  1. SETTLE in Your Effort

Over my years of coaching and counseling relationship issues, I have come to believe that complacency is a much greater threat than conflict. When a relationship gets put on cruise control, a crash is inevitable. Abram settled in, grew wealthy and did not watch over and protect Sarai. Meanwhile, King Abimelech decided he would take Sarai as his wife. Fortunately God intervened. ”But that night God came to Abimelech in a dream and told him, ‘You are a dead man, for that woman you have taken is already married!’” (Genesis 20:3 NLT). 

God kept Abimelech from death, and Abraham from regret, with a wake-up call. I've seen many who woke up the minute they lost their relationship. What God gave Abimelech and Abraham is called mercy. You need to realize how valuable something is before you lose it!  Wake up to the fact those kids are going to be gone in a few years and you will alone in the house with your spouse. Wake up to the fact your office can replace you, but your family cannot. If anything deserves our full attention, it’s the people we love most! 

  1. Not SEEKING God's Help

As I read Abraham’s story, I noticed that every right step can be traced back to prayer, and in every misstep, prayer is missing! Every problem we have is born from prayerlessness. Marriages are anemic because our prayer lives are anemic. Relationships are empty because our prayer lives are empty.
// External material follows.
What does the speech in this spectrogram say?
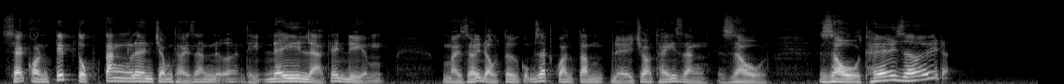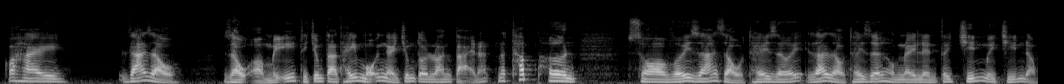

Homes are filled with conflict and chaos because we have failed to give God the green light to enter and establish His peace.

Recently, I had a flat tire. I hadn’t thought of my spare in the trunk until I was stuck on the side of the highway. Too many of us pull out prayer like a spare tire. It’s something we think is only relevant once the relationship is in trouble. Prayer is not meant to be our last hope. It's how we invite God to protect, prosper, and propel our relationships forward. The guaranteed way to bolster a relationship is to make it God-powered through prayer.

Here’s my challenge. For the duration of this series, I want you to pray each day for your relationships. Keep it short and if you miss a day, start again. Intentionally take note of how it affects you. God created the world in seven days. Imagine what He will do in your relationships when you give Him several weeks over the course of this series.